Tennis balls can act as makeshift silencers on the ends of guns. However, they also leave behind small yellow or green fibers that can be traced later by investigators. These are the types of things you learn when you love the art of criminal investigation and have been binge watching Forensic Files on Netflix. Forensics is a fascinating subject to me. It amazes me that everything we touch and everywhere we go, we leave something behind.
I once farted in an elevator before getting off. That was some serious trace evidence. At least the woman’s face suggested that as I exited and she entered. It would seem that she is not a fan of surprises. I hope her husband remembers that for any birthday celebrations.
My cats are pros at leaving behind forensic evidence. Perhaps they understand my appreciation for it. I can never murder a hooker in my apartment. Cat hair everywhere. Those assholes will have me in prison in a matter of days. One cat likes to eat too quickly and then leave half-digested evidence on the carpet. In the middle of the night. In the middle of the hallway. Where I walk sleepily in the dark to use the restroom. Where I will swear profusely while washing the evidence off the bottom of my foot. The other cat has what can only be a serious gastro-intestinal issue. I need only to breathe to determine that he has used the litter box within the last twenty minutes. And scratched the outside plastic of the litter box instead of covering the clues with the freaking litter because I raise stupid cats.
Right now, on my bathroom vanity mirror, there is a star, a heart, and a smiley face with the tongue sticking out. I discovered them when I took my shower today. They weren’t there when I stepped in. After the steam collected, I realized that my daughter had used her fingers to leave behind something to make me smile. I could have been an adult and wiped them away. I think they’ll stay there for a while. I’ve been awoken multiple times to myself hacking as a lone hair from my daughter’s head has found its way into my esophagus. She likes to jump onto my bed and talk to me about the latest characters she created on Animal Jam. Those little hairs always make me grin after the initial panic of staring death in the face. The trash can in her room always has a story to tell. Often, that story involves her sneaking an apple when I’m not looking and ravaging it in her bedroom. I don’t mind apples. When I find a boy in her room, I’ll put use to some tennis balls.

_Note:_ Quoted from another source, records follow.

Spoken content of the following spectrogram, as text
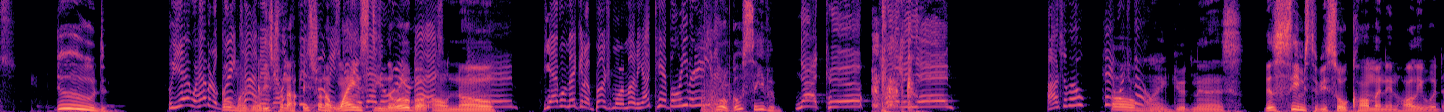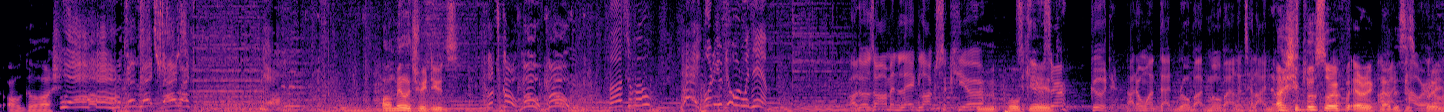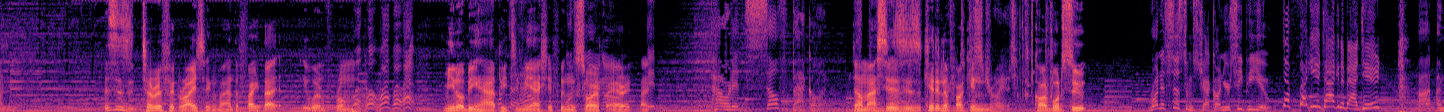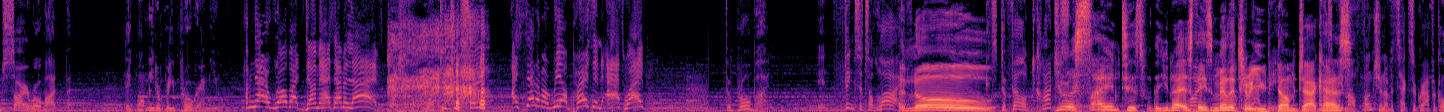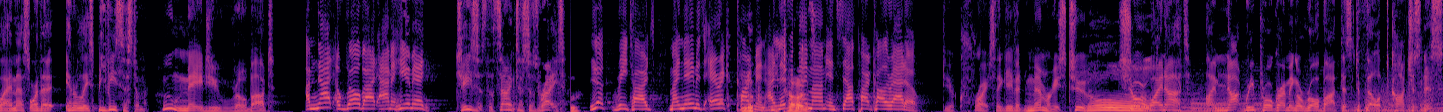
Dude. Well, yeah, we're having a Oh my time. god, he's trying to look at he's trying to Weinstein the robot. Oh no. Yeah, we're making a bunch more money. I can't believe it either. Bro, go save him. Not cool! Holy name! AWESOM-O? Hey, where'd Oh you go? my goodness. This seems to be so common in Hollywood. Oh gosh. Yeah! Oh, military dudes. Let's go! Move! Move! AWESOM-O? Hey, what are you doing with him? Are those arm and leg locks secure? Dude, poor secure, kid. sir. Good. I don't want that robot mobile until I know. I it's actually feel sorry for. Eric now. Alright, This is power on. crazy. This is terrific writing, man. The fact that it went from me not being happy to me actually feeling What's sorry for? Eric. Like, It powered itself back on. dumbass is is a kid in a fucking destroy it. cardboard suit. Run a systems check on your CPU. The fuck are you talking about, dude? Uh, I'm sorry, robot, but they want me to reprogram you. I'm not a robot, dumbass. I'm alive. What did you say? I said I'm a real person, asswipe. the robot. It thinks it's alive. No, It's developed consciousness. you're a scientist for the United What? States military, that you be? dumb Must jackass. be a malfunction of its hexagraphical IMS or the interlaced BV system. Who made you, robot? I'm not a robot. I'm a human. Jesus, the scientist is right. Look, retards. My name is Eric Cartman. I live with my mom in South Park, Colorado. Dear Christ, they gave it memories too. No. Sure, why not? I'm not reprogramming a robot that's developed consciousness.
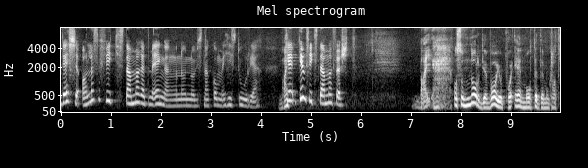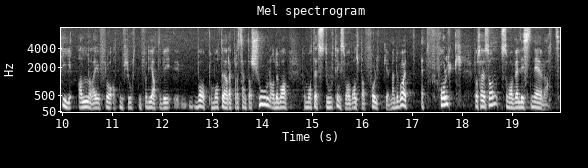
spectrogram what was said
det er ikke alle som fikk stemmerett med en gang når vi snakker om historie. Hvem, hvem fikk stemme først? Nei, altså Norge var jo på en måte demokrati allerede fra 1814. Fordi at vi var på en måte representasjon, og det var på en måte et storting som var valgt av folket. Men det var et, et folk for å si det sånn, som var veldig snevert.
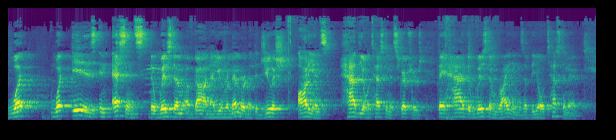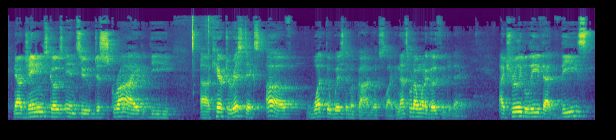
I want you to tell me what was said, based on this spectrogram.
what, what is, in essence, the wisdom of God. Now, you remember that the Jewish audience had the Old Testament scriptures, they had the wisdom writings of the Old Testament. Now, James goes in to describe the uh, characteristics of what the wisdom of God looks like. And that's what I want to go through today. I truly believe that these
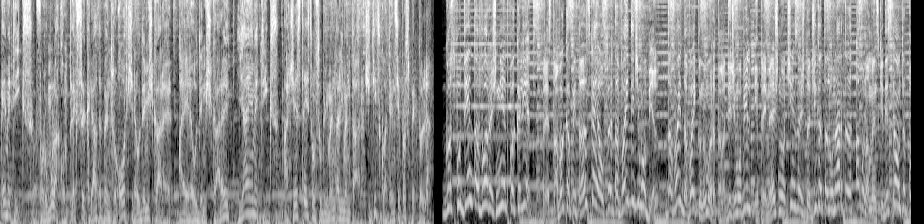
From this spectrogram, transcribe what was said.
Emetix, formula complexă creată pentru orice rău de mișcare. Ai rău de mișcare? Ia Emetix. Acesta este un supliment alimentar. Citiți cu atenție prospectul. Gospodinta varăș niet păcăliet! Spre Stava Capitalska e oferta Vai Digimobil! Davai, davai cu numărătă la Digimobil e primești no 50 de gigată lunartă, abonamentschi discount pe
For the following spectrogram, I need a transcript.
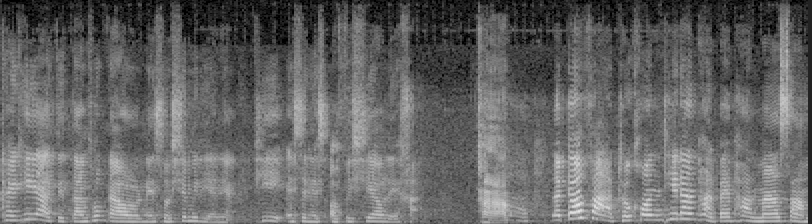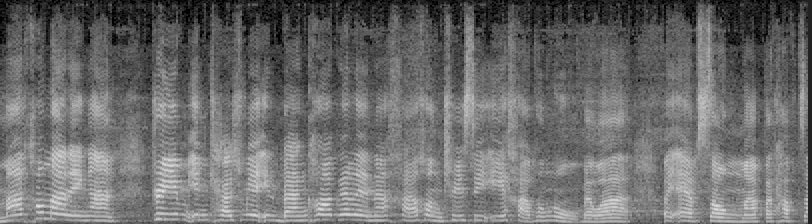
ใครที่อยากติดตามพวกเราในโซเชียลมีเดียเนี่ย ที่ SNS Official เลยค่ะ ครับ แล้วก็ฝากทุกคนที่เดินผ่านไปผ่านมาสามารถเข้ามาในงาน Dream in Kashmir in Bangkok ได้เลยนะคะ ของ 3CE ค่ะ พวกหนูแบบว่าไปแอบส่องมาประทับใจ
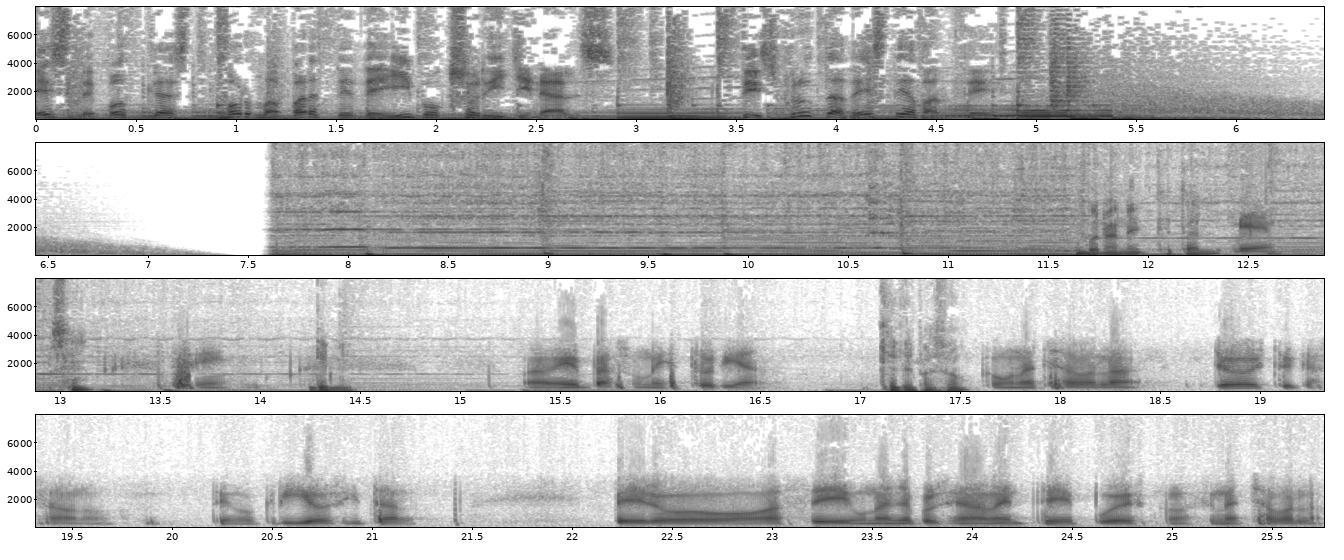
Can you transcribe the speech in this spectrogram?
Este podcast forma parte de Evox Originals. Disfruta de este avance. Bueno, Anet, ¿qué tal? Bien, ¿Sí? sí. Dime, A mí me pasó una historia ¿qué te pasó? con una chavala. Yo estoy casado, ¿no? Tengo críos y tal. Pero hace un año aproximadamente, pues conocí una chavala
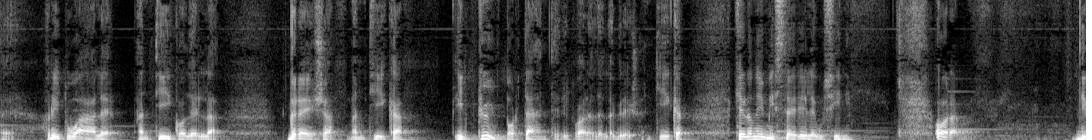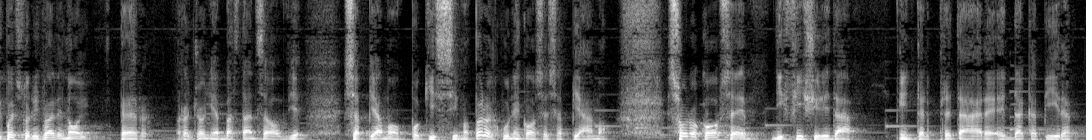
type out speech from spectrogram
eh, rituale antico della Grecia antica, il più importante rituale della Grecia antica, che erano i misteri eleusini. Ora, di questo rituale noi, per ragioni abbastanza ovvie, sappiamo pochissimo, però alcune cose sappiamo. Sono cose difficili da interpretare e da capire.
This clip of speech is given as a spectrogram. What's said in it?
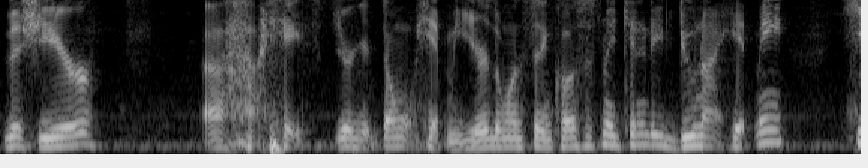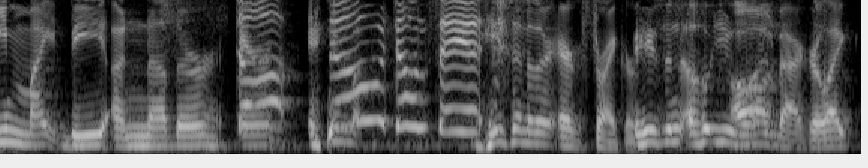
this year. Uh, I hate you're. Don't hit me. You're the one sitting closest to me, Kennedy. Do not hit me. He might be another. Stop! Eric- no, don't say it. He's another Eric Striker. He's an OU Oh. linebacker. Like,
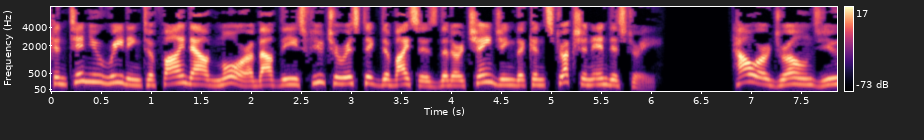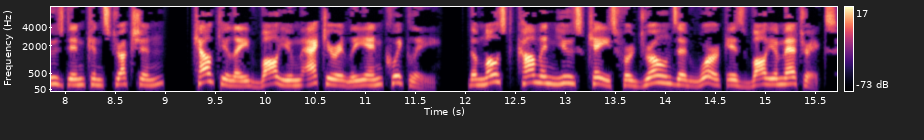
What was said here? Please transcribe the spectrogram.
Continue reading to find out more about these futuristic devices that are changing the construction industry. How are drones used in construction? Calculate volume accurately and quickly. The most common use case for drones at work is volumetrics.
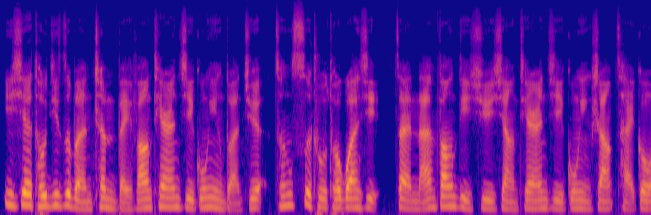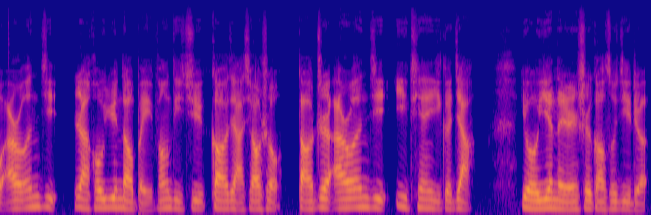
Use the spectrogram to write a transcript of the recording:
一些投机资本趁北方天然气供应短缺，曾四处托关系，在南方地区向天然气供应商采购 LNG，然后运到北方地区高价销售，导致 LNG 一天一个价。有业内人士告诉记者，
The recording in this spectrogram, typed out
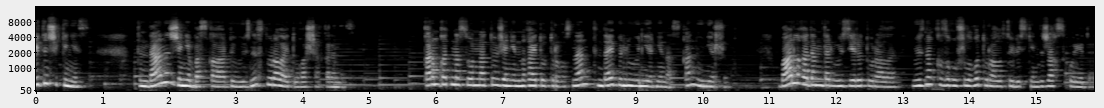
Жетінші кеңес. Тыңдаңыз және басқаларды өзіңіз туралы айтуға шақырыңыз. Қарым қатынас орнату және нығайту тұрғысынан тыңдай білу өнерінен асқан өнер жоқ. Барлық адамдар өздері туралы өзінің қызығушылығы туралы сөйлескенді жақсы көреді.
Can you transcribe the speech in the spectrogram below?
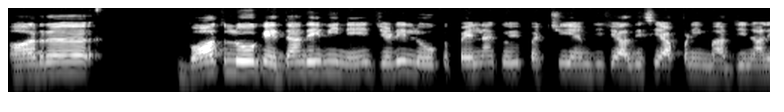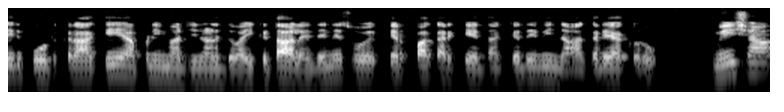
ਔਰ ਬਹੁਤ ਲੋਕ ਇਦਾਂ ਦੇ ਵੀ ਨੇ ਜਿਹੜੇ ਲੋਕ ਪਹਿਲਾਂ ਕੋਈ 25 mg ਚੱਲਦੀ ਸੀ ਆਪਣੀ ਮਰਜ਼ੀ ਨਾਲ ਹੀ ਰਿਪੋਰਟ ਕਰਾ ਕੇ ਆਪਣੀ ਮਰਜ਼ੀ ਨਾਲ ਦਵਾਈ ਘਟਾ ਲੈਂਦੇ ਨੇ ਸੋ ਕਿਰਪਾ ਕਰਕੇ ਇਦਾਂ ਕਦੇ ਵੀ ਨਾ ਕਰਿਆ ਕਰੋ। ਹਮੇਸ਼ਾ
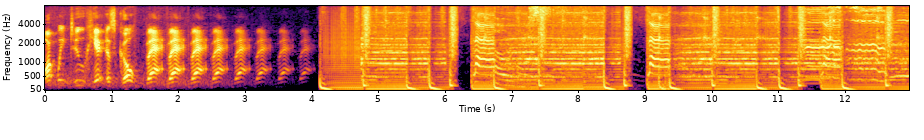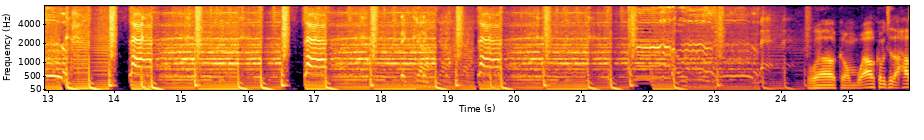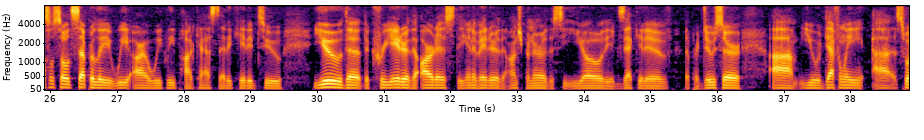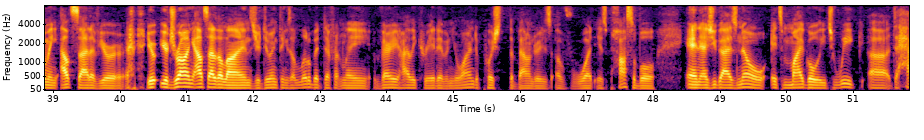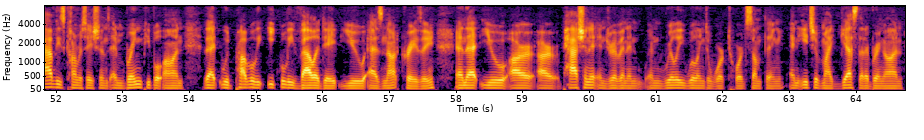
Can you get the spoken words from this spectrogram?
What we do here is go back, back, back, back, back, back, back, back. Welcome, welcome to the Hustle Sold Separately. We are a weekly podcast dedicated to you, the the creator, the artist, the innovator, the entrepreneur, the CEO, the executive, the producer. Um, you are definitely uh, swimming outside of your, you're, you're drawing outside of the lines. You're doing things a little bit differently, very highly creative, and you're wanting to push the boundaries of what is possible. And as you guys know, it's my goal each week uh, to have these conversations and bring people on that would probably equally validate you as not crazy and that you are, are passionate and driven and, and really willing to work towards something. And each of my guests that I bring on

I’ve left behind a lot of evidence in my time. Sometimes I even get to solve a mystery. Waking up Saturday morning to the empty remnants of a previously unopened box of Girl Scout cookies. This forensic trail generally leads to the vodka being much lower than it was when I got home from work Friday night. In my younger, more virile years, my bedroom was a wonderland of evidence pointing to poor decisions. A woman’s sock. A condom wrapper. And for some reason, a ski mask. Some mysteries are better not solved.
The truth is, the best things we leave behind can’t always be observed under a microscope or even with any of the five senses. Everywhere we go. Everything we do. We leave behind a part of ourselves. I held the door for a random attractive woman at a gas station years ago. She smiled, thanked me, and touched my arm for just a moment. I never got her name. I never saw her again. But she pops into my mind occasionally. It feels good every time. With just that two second interaction, she left something behind with a stranger. The idea of it is daunting.
I ask myself often what it is that I’m leaving behind. How did I affect someone’s life or day without even knowing it? When I meet someone, will I have a positive or negative impact? When I die, how will I be remembered? I think this blog is my way of trying to control a little of that. I am in no way a great philosopher. I have no delusions about changing the world with my writing. But just maybe I can help someone look at something differently. Maybe I can just make someone laugh when he or she is having a particularly bad day. Maybe my daughter will read my writing one day and understand her father a little more intimately than a lot of children ever “know” their parents.
Welcome to my crime scene.